  • This game will be another outstanding opportunity for Westbrook to square off against one of the league’s best in Williams.  Williams is a more traditional kind of point guard, who is very committed to the schemes Coach Sloan likes to run.  He doesn’t have the explosiveness of a Rose or a Rondo, but he is fundamentally sound and doesn’t make many mistakes.  Where he will have a distinct advantage is in the low block – Williams is adept at posting up smaller guards.  We might see Westbrook take the posture of attacking Williams with his speed to try and force the issue and get Williams to pick up some fouls.  Regardless, Westbrook seems to love measuring sticks like these, and this will be a key matchup.
  • Will the Thunder get better guard play this game? Thus far, James Harden has had negligible impact, accumulating only 7 points and a single assist so far this season.  If Deron Williams has his way with Westbrook on the block and Westbrook picks up some fouls, it will be imperative that Harden be ready to take the reins against the Jazz.

What to expect:

This one is easy.  The Jazz will hit the Thunder with a heavy dose of pick and rolls.  The game will hinge on whether the Thunder can deal with them, in part, or in whole.  The Jazz will be reluctant to run on the Thunder, because while their bigs are skilled, they are not court-runners like Green and Ibaka.  The Thunder will need to look to push those screens higher than the Jazz want, in order to force the play into a screen and kick rather than a screen and roll.  It doesn’t look like the Jazz have the perimeter shooters that they have in the past to take advantage of this strategy.

Stylistically, the Thunder will want to run, and it will be incumbent on Westbrook to maintain discipline when the fast break numbers are not present.  So far he has played well in the point position, tallying 11 assists against the Pistons.  I expect him to come out strong, the way he did against Derrick Rose, because the young man likes a challenge.  However, Rose is not yet a disciplined PG, and Williams will not make the same kinds of mistakes.

The Thunder are tempting fate by continuing to force so many outside shots, and I think that dealing with the Jazz’ inside presence on the boards will haunt them if they do the same this time around.   They cannot continue to have 2-15 3 point shooting games and not expect that to average out over the course of the season.  Right now, they are not a good 3 point shooting team.  Coach Brooks needs to recognize that, and rein in the outside shooting because it really isn’t necessary.  Offensively, the Thunder have tactical advantages with Durant and Green, and getting them in closer to the basket should be a priority.

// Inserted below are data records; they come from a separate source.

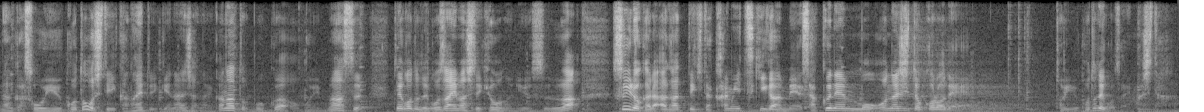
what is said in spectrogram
なんかそういうことをしていかないといけないんじゃないかなと僕は思います。ということでございまして今日のニュースは水路から上がってきたカミツキガメ昨年も同じところでということでございました。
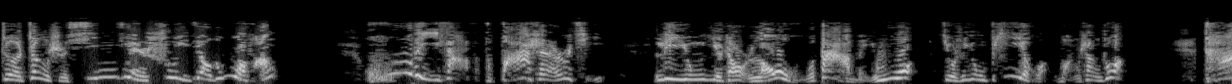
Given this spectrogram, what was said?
这正是新建睡觉的卧房。呼的一下子，他拔身而起，利用一招老虎大尾窝，就是用屁股往上撞，咔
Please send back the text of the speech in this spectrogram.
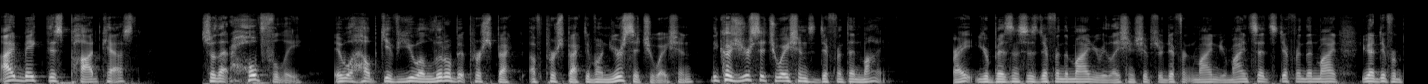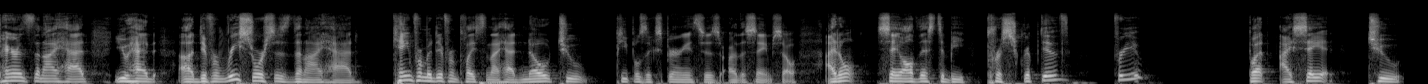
I make this podcast so that hopefully it will help give you a little bit perspective of perspective on your situation because your situation is different than mine. Right? Your business is different than mine. Your relationships are different than mine. Your mindset's different than mine. You had different parents than I had. You had uh, different resources than I had. Came from a different place than I had. No two people's experiences are the same. So I don't say all this to be prescriptive for you, but I say it to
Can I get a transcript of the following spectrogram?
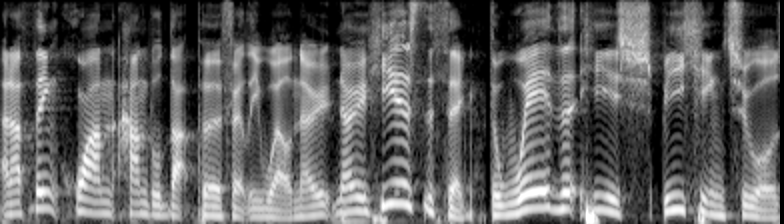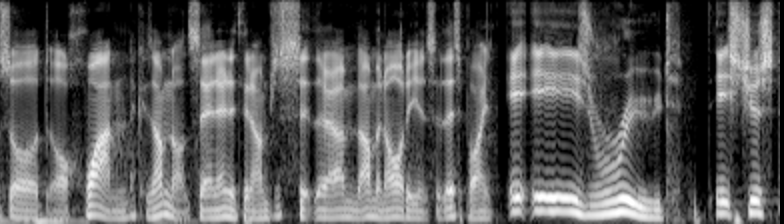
And I think Juan handled that perfectly well. Now, now here's the thing: the way that he is speaking to us, or, or Juan, because I'm not saying anything, I'm just sitting there, I'm, I'm an audience at this point. It is rude. It's just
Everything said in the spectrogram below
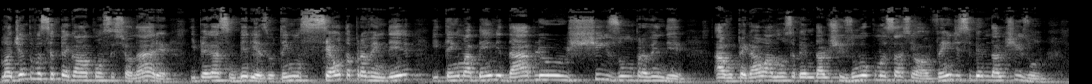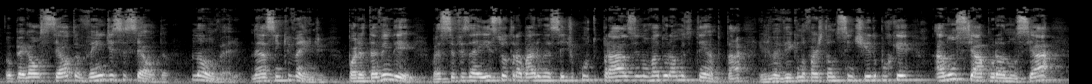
Não adianta você pegar uma concessionária e pegar assim, beleza, eu tenho um Celta para vender e tenho uma BMW X1 para vender. Ah, vou pegar o anúncio da BMW X1 e vou começar assim, ó, vende esse BMW X1. Vou pegar o Celta, vende esse Celta. Não, velho, não é assim que vende. Pode até vender, mas se você fizer isso, seu trabalho vai ser de curto prazo e não vai durar muito tempo, tá? Ele vai ver que não faz tanto sentido porque anunciar por anunciar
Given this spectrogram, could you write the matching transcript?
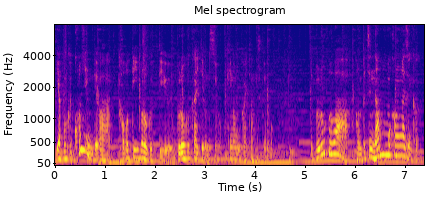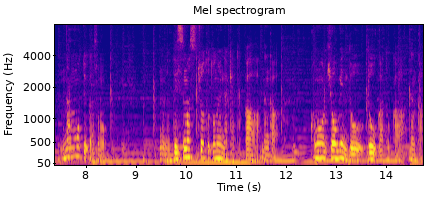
いや僕個人ではカボティブログっていうブログ書いてるんですよ。昨日も書いたんですけど。ブログはあの別に何も考えずに書何もというかそのデスマス帳整えなきゃとかなんかこの表現どうどうかとかなんか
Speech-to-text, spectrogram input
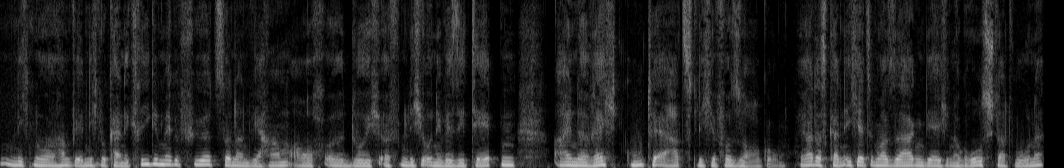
nicht nur, haben wir nicht nur keine Kriege mehr geführt, sondern wir haben auch äh, durch öffentliche Universitäten eine recht gute ärztliche Versorgung. Ja, das kann ich jetzt immer sagen, der ich in einer Großstadt wohne.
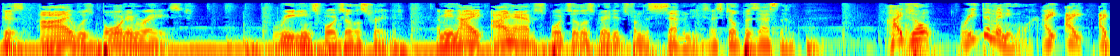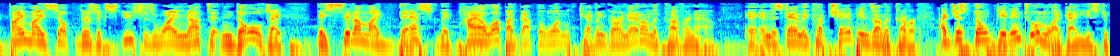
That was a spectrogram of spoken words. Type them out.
because I was born and raised reading Sports Illustrated. I mean, I, I have Sports Illustrateds from the 70s. I still possess them. I don't read them anymore. I, I, I find myself, there's excuses why not to indulge. I, they sit on my desk, they pile up. I've got the one with Kevin Garnett on the cover now. And, and the Stanley Cup champions on the cover. I just don't get into them like I used to.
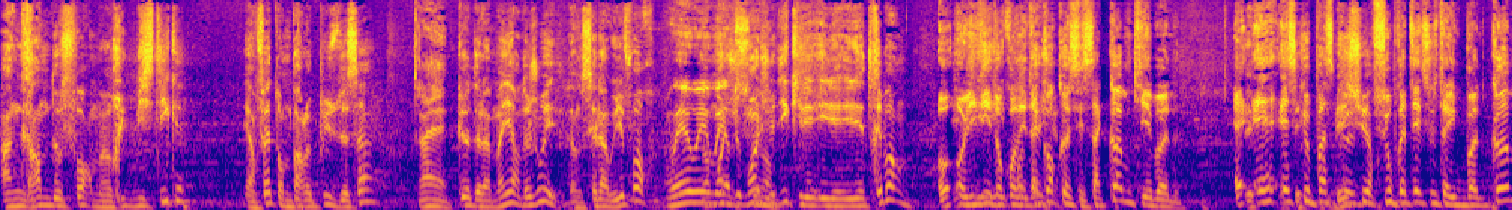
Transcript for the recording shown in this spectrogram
en grande forme rugbystique. Et en fait, on parle plus de ça Ouais. que de la manière de jouer. Donc c'est là où il est fort. Oui, oui, Donc, moi, oui, je, moi, je dis qu'il est, il est- il est très bon. Oh, Olivier, donc on est d'accord que c'est sa com qui est bonne. Est-ce que parce bien que sûr. sous prétexte que tu as une bonne com,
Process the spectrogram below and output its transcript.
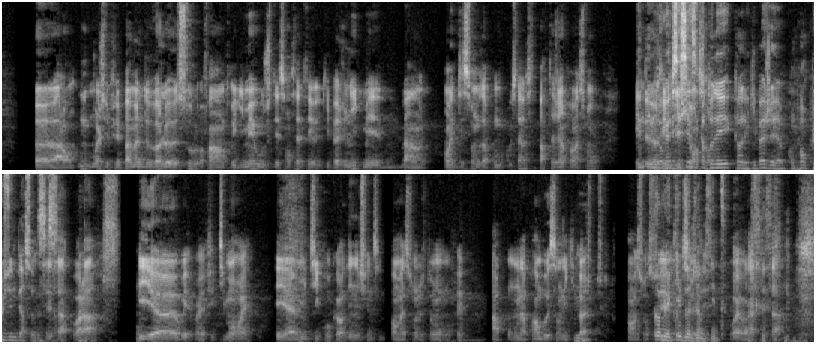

With Durant, he faces an interesting matchup where he will likely be guarded by Kirilenko.  Kirilenko has the length to challenge Durant’s shooting. Durant will need to change up his game a bit in order to get the open looks he is accustomed to seeing.  Kevin needs to find offensive patience in this game if he is going to have a more efficient offensive game.  Again, 9-24 shooting nights eventually hurt you, even if they haven’t hurt the Thunder yet.

Playing the Jazz is always a temperature-taking game for teams.  The Jazz are deliberate, precise, and make you play the same way.  The Thunder are more talented offensively and athletically, but this is the kind of game that can expose the sloppiness that the Thunder have covered up with wins so far.  Fortunately, they’ll be back at home and the boisterous crowd should help with their energy.


Thunder by 6.